Brief – The task calls for an exact copy of the records, without any images.

Stored records:
+++

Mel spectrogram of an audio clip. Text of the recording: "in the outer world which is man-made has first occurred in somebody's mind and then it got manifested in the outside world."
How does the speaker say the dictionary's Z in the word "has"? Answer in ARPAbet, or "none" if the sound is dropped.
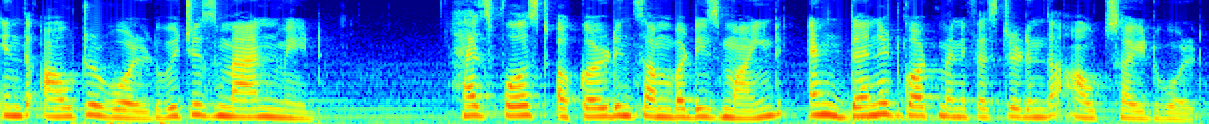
Z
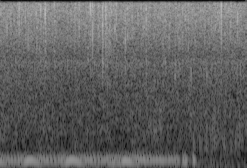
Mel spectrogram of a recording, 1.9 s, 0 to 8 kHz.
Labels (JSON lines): {"label": "biophony", "recorder": "SoundTrap 300"}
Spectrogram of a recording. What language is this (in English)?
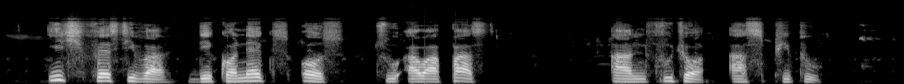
Nigerian Pidgin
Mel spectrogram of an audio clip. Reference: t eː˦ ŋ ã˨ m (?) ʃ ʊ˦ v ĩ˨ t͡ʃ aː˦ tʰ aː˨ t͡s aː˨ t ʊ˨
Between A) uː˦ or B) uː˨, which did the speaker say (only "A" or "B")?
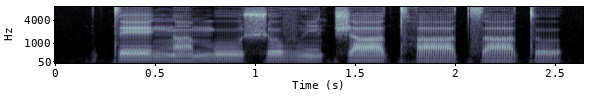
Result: A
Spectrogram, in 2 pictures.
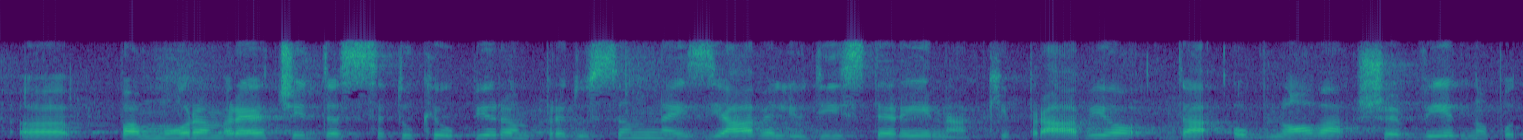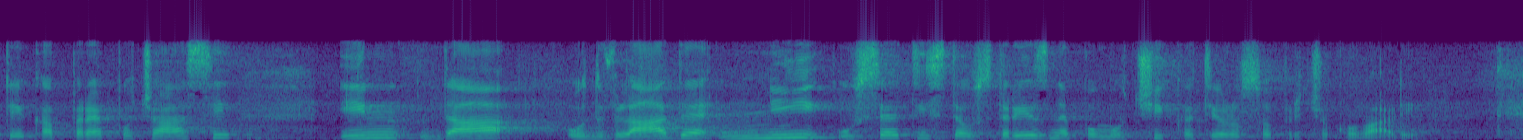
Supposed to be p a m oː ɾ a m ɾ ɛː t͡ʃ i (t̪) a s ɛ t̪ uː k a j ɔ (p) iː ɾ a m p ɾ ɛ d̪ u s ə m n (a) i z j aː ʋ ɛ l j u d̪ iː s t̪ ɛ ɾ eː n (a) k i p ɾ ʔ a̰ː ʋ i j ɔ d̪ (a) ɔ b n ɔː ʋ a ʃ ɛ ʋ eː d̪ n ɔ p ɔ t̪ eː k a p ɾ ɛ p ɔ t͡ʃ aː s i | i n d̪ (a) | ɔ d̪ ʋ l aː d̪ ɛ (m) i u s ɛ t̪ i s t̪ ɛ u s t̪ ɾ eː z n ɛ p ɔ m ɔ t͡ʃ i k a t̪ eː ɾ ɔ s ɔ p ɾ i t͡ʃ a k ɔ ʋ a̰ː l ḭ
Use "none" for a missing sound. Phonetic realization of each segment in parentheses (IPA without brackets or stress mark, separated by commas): d̪, p, a, a, a, a, n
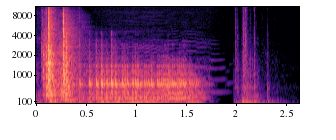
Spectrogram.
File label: Door squeak creak; Devour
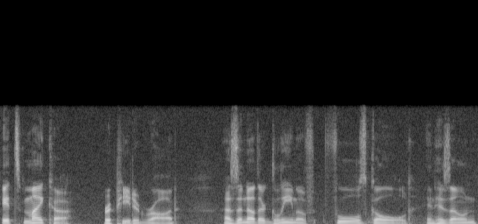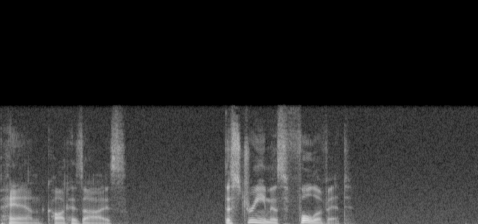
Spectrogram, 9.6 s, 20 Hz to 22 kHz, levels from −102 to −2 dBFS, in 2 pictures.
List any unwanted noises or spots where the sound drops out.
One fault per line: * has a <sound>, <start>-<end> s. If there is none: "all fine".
all fine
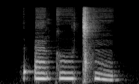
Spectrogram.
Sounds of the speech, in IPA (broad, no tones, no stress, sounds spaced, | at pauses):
ʔ ɛ̃ k ɯ ǀʰ ĩ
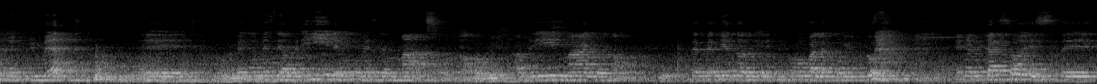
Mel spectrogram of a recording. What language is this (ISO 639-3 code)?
spa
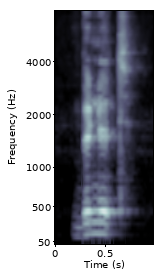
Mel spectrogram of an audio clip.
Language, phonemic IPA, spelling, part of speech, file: Dutch, /bəˈnʏt/, benut, verb, Nl-benut.ogg
- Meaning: 1. inflection of benutten: first/second/third-person singular present indicative 2. inflection of benutten: imperative 3. past participle of benutten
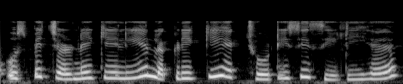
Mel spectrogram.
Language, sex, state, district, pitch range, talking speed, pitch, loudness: Hindi, female, Jharkhand, Ranchi, 245-345 Hz, 180 wpm, 280 Hz, -15 LUFS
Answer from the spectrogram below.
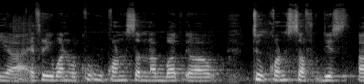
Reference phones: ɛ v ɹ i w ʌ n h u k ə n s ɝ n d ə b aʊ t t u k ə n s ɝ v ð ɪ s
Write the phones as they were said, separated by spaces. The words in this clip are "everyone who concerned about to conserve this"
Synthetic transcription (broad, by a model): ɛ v ɹ i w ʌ n h u k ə n s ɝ n ə b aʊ t t u k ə n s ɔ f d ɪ s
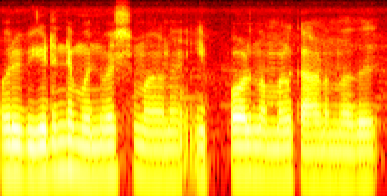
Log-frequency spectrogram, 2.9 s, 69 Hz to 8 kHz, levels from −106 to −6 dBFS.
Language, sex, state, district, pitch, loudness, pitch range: Malayalam, male, Kerala, Kollam, 115 Hz, -17 LUFS, 110-120 Hz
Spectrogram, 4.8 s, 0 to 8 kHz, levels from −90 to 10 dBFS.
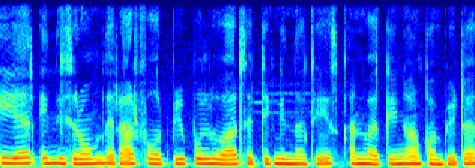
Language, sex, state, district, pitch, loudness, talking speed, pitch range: English, female, Punjab, Fazilka, 235 Hz, -11 LUFS, 225 wpm, 225-245 Hz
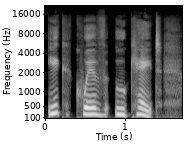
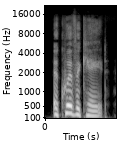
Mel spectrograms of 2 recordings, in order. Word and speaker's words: equivocate: Next is quiv, which rhymes with give and has a KW sound at the beginning, like quick.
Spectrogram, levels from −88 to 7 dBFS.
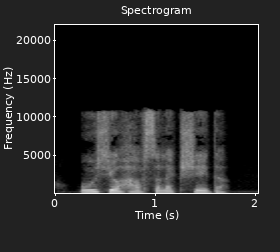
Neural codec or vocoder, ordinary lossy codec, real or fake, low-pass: codec, 16 kHz in and 24 kHz out, 0.4 kbps, LongCat-Audio-Codec, two codebook decoder; MP3, 64 kbps; fake; 10.8 kHz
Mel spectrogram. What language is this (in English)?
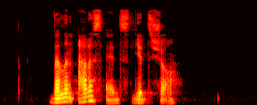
Manx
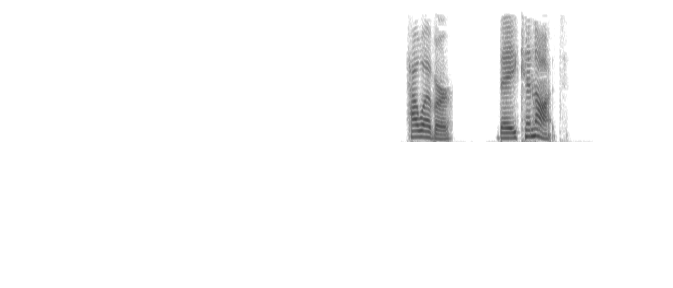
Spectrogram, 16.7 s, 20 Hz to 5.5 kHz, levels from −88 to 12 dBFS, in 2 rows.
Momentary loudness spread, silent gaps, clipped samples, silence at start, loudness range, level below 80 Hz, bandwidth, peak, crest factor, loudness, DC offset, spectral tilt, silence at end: 9 LU; 5.92-6.05 s; under 0.1%; 5.1 s; 5 LU; -70 dBFS; 5.2 kHz; -6 dBFS; 24 dB; -21 LUFS; under 0.1%; -8 dB/octave; 9.85 s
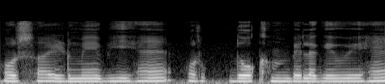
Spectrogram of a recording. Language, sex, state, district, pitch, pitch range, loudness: Hindi, male, Uttar Pradesh, Saharanpur, 145 Hz, 140-155 Hz, -14 LUFS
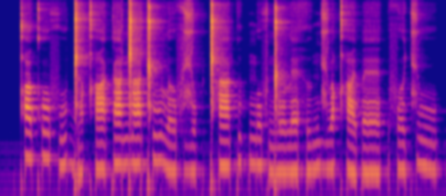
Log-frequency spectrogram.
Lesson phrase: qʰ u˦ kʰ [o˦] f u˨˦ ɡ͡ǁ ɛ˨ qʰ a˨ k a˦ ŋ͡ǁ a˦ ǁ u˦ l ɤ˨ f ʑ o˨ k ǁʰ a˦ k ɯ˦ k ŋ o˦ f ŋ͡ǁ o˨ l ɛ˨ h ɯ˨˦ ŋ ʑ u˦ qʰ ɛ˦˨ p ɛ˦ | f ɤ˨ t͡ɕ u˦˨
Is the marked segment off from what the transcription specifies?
no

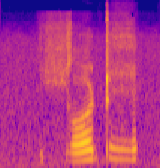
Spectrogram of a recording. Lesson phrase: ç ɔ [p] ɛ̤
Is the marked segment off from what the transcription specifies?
yes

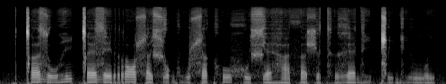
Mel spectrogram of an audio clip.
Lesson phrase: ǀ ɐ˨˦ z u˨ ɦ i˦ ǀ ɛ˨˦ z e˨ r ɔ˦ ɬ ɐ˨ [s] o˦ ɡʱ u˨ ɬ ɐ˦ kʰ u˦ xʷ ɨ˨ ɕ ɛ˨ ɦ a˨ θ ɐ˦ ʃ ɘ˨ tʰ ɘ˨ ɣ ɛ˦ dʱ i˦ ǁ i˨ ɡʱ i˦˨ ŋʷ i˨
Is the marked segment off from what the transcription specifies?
yes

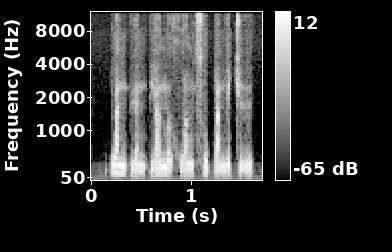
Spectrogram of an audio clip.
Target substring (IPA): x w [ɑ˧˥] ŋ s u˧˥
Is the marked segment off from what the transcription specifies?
no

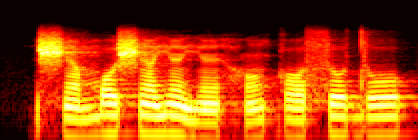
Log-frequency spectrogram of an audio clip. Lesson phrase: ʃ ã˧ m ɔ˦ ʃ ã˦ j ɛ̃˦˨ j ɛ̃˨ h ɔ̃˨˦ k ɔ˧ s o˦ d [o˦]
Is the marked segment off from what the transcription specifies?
no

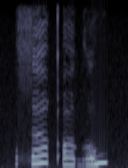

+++

Response –
Mel spectrogram of an audio clip. Text of the recording: "in the outer world which is man-made has first occurred in somebody's mind and then it got manifested in the outside world."
How does the speaker say the dictionary's Z in the word "has"? Answer in ARPAbet, or "none" if the sound is dropped.
Z
Mel spectrogram of a recording, 1.9 s, 0 to 8 kHz.
Labels (JSON lines): {"label": "biophony", "recorder": "SoundTrap 300"}
Spectrogram of a recording. What language is this (in English)?
Nigerian Pidgin
Mel spectrogram of an audio clip. Reference: t eː˦ ŋ ã˨ m (?) ʃ ʊ˦ v ĩ˨ t͡ʃ aː˦ tʰ aː˨ t͡s aː˨ t ʊ˨
Between A) uː˦ or B) uː˨, which did the speaker say (only "A" or "B")?
Result: A
Spectrogram, in 2 pictures.
Supposed to be p a m oː ɾ a m ɾ ɛː t͡ʃ i (t̪) a s ɛ t̪ uː k a j ɔ (p) iː ɾ a m p ɾ ɛ d̪ u s ə m n (a) i z j aː ʋ ɛ l j u d̪ iː s t̪ ɛ ɾ eː n (a) k i p ɾ ʔ a̰ː ʋ i j ɔ d̪ (a) ɔ b n ɔː ʋ a ʃ ɛ ʋ eː d̪ n ɔ p ɔ t̪ eː k a p ɾ ɛ p ɔ t͡ʃ aː s i | i n d̪ (a) | ɔ d̪ ʋ l aː d̪ ɛ (m) i u s ɛ t̪ i s t̪ ɛ u s t̪ ɾ eː z n ɛ p ɔ m ɔ t͡ʃ i k a t̪ eː ɾ ɔ s ɔ p ɾ i t͡ʃ a k ɔ ʋ a̰ː l ḭ
Use "none" for a missing sound. Phonetic realization of each segment in parentheses (IPA without brackets or stress mark, separated by commas): d̪, p, a, a, a, a, n
Spectrogram.
File label: Door squeak creak; Devour
Spectrogram, 9.6 s, 20 Hz to 22 kHz, levels from −102 to −2 dBFS, in 2 pictures.
List any unwanted noises or spots where the sound drops out.
One fault per line: * has a <sound>, <start>-<end> s. If there is none: "all fine".
all fine
Spectrogram.
Sounds of the speech, in IPA (broad, no tones, no stress, sounds spaced, | at pauses):
ʔ ɛ̃ k ɯ ǀʰ ĩ
Mel spectrogram of a recording. What language is this (ISO 639-3 code)?
spa
Mel spectrogram of an audio clip.
Language, phonemic IPA, spelling, part of speech, file: Dutch, /bəˈnʏt/, benut, verb, Nl-benut.ogg
- Meaning: 1. inflection of benutten: first/second/third-person singular present indicative 2. inflection of benutten: imperative 3. past participle of benutten
Mel spectrogram.
Language, sex, state, district, pitch range, talking speed, pitch, loudness: Hindi, female, Jharkhand, Ranchi, 245-345 Hz, 180 wpm, 280 Hz, -15 LUFS
Answer from the spectrogram below.
Reference phones: ɛ v ɹ i w ʌ n h u k ə n s ɝ n d ə b aʊ t t u k ə n s ɝ v ð ɪ s
Write the phones as they were said, separated by spaces. The words in this clip are "everyone who concerned about to conserve this"
Synthetic transcription (broad, by a model): ɛ v ɹ i w ʌ n h u k ə n s ɝ n ə b aʊ t t u k ə n s ɔ f d ɪ s
Log-frequency spectrogram, 2.9 s, 69 Hz to 8 kHz, levels from −106 to −6 dBFS.
Language, sex, state, district, pitch, loudness, pitch range: Malayalam, male, Kerala, Kollam, 115 Hz, -17 LUFS, 110-120 Hz
Spectrogram, 4.8 s, 0 to 8 kHz, levels from −90 to 10 dBFS.
Language, sex, state, district, pitch, loudness, talking speed, pitch range: English, female, Punjab, Fazilka, 235 Hz, -11 LUFS, 225 wpm, 225-245 Hz
Mel spectrograms of 2 recordings, in order. Word and speaker's words: equivocate: Next is quiv, which rhymes with give and has a KW sound at the beginning, like quick.
Spectrogram, levels from −88 to 7 dBFS.
Neural codec or vocoder, ordinary lossy codec, real or fake, low-pass: codec, 16 kHz in and 24 kHz out, 0.4 kbps, LongCat-Audio-Codec, two codebook decoder; MP3, 64 kbps; fake; 10.8 kHz
Mel spectrogram. What language is this (in English)?
Manx
Spectrogram, 16.7 s, 20 Hz to 5.5 kHz, levels from −88 to 12 dBFS, in 2 rows.
Momentary loudness spread, silent gaps, clipped samples, silence at start, loudness range, level below 80 Hz, bandwidth, peak, crest factor, loudness, DC offset, spectral tilt, silence at end: 9 LU; 5.92-6.05 s; under 0.1%; 5.1 s; 5 LU; -70 dBFS; 5.2 kHz; -6 dBFS; 24 dB; -21 LUFS; under 0.1%; -8 dB/octave; 9.85 s
Spectrogram of a recording. Language, sex, state, district, pitch, pitch range, loudness: Hindi, male, Uttar Pradesh, Saharanpur, 145 Hz, 140-155 Hz, -14 LUFS
Log-frequency spectrogram.
Lesson phrase: qʰ u˦ kʰ [o˦] f u˨˦ ɡ͡ǁ ɛ˨ qʰ a˨ k a˦ ŋ͡ǁ a˦ ǁ u˦ l ɤ˨ f ʑ o˨ k ǁʰ a˦ k ɯ˦ k ŋ o˦ f ŋ͡ǁ o˨ l ɛ˨ h ɯ˨˦ ŋ ʑ u˦ qʰ ɛ˦˨ p ɛ˦ | f ɤ˨ t͡ɕ u˦˨
Is the marked segment off from what the transcription specifies?
no

Spectrogram of a recording. Lesson phrase: ç ɔ [p] ɛ̤
Is the marked segment off from what the transcription specifies?
yes

Mel spectrogram of an audio clip.
Lesson phrase: ǀ ɐ˨˦ z u˨ ɦ i˦ ǀ ɛ˨˦ z e˨ r ɔ˦ ɬ ɐ˨ [s] o˦ ɡʱ u˨ ɬ ɐ˦ kʰ u˦ xʷ ɨ˨ ɕ ɛ˨ ɦ a˨ θ ɐ˦ ʃ ɘ˨ tʰ ɘ˨ ɣ ɛ˦ dʱ i˦ ǁ i˨ ɡʱ i˦˨ ŋʷ i˨
Is the marked segment off from what the transcription specifies?
yes

Spectrogram of an audio clip.
Target substring (IPA): x w [ɑ˧˥] ŋ s u˧˥
Is the marked segment off from what the transcription specifies?
no

Log-frequency spectrogram of an audio clip. Lesson phrase: ʃ ã˧ m ɔ˦ ʃ ã˦ j ɛ̃˦˨ j ɛ̃˨ h ɔ̃˨˦ k ɔ˧ s o˦ d [o˦]
Is the marked segment off from what the transcription specifies?
no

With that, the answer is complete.